Not only that, you might be blocked by anti-cheat software, such as Riot's Vanguard.

But an unsupported CPU does not a bad PC make. I still consider a Core i7 6700K to be a decent chip for a modern PC. I used the very same processor for three of the past five years, and now it's in my partner's PC, which she uses for work, gaming, and streaming. I'll admit it's not the flashiest chip around, but it feels wrong to be writing it off just yet when it's adequate, at least.

And most especially during a silicon shortage.

Perhaps I'm laying too much of a stake in people's desire to upgrade to Windows 11. But we all want the new shiny thing, as proven by the massive demand for the latest tech, and barricading off the flashy new OS feels another kick in the teeth for gamers without the budget to throw at a desirable upgrade.

Not to mention we've already seen Microsoft wobble on whether a new feature like Direct Storage would be arriving on Windows 10 or be exclusive to Windows 11. What does it look like if more features and game support is tied to the new OS after launch?

I don't wish to lay the blame at anyone's door necessarily—the world can't build enough chips and security is important. But, damn, if it doesn't feel like PC gaming has slammed the door shut on what it truly means to be a PC gamer at anything other than the painfully expensive, enthusiast end of the market.

So what's the advice to budget gamers then, better start saving or buy an Xbox Series S? Well, at least there are some gaming laptops to sink your teeth into at a not altogether high price. Yet it still just feels like a step backward when it really felt as if the hitherto inclusive world of PC gaming tech was on the right track for so long.

Jacob Ridley

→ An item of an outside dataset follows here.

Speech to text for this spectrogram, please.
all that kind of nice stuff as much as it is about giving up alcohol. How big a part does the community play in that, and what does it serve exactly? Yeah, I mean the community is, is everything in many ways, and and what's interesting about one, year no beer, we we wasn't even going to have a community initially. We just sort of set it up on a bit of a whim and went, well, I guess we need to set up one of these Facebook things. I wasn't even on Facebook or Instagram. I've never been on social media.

Jacob earned his first byline writing for his own tech blog from his hometown in Wales in 2017. From there, he graduated to professionally breaking things at PCGamesN, where he would later win command of the kit cupboard as hardware editor. Nowadays, as senior hardware editor at PC Gamer, he spends his days reporting on the latest developments in the technology and gaming industry. When he's not writing about GPUs and CPUs, you'll find him trying to get as far away from the modern world as possible by wild camping.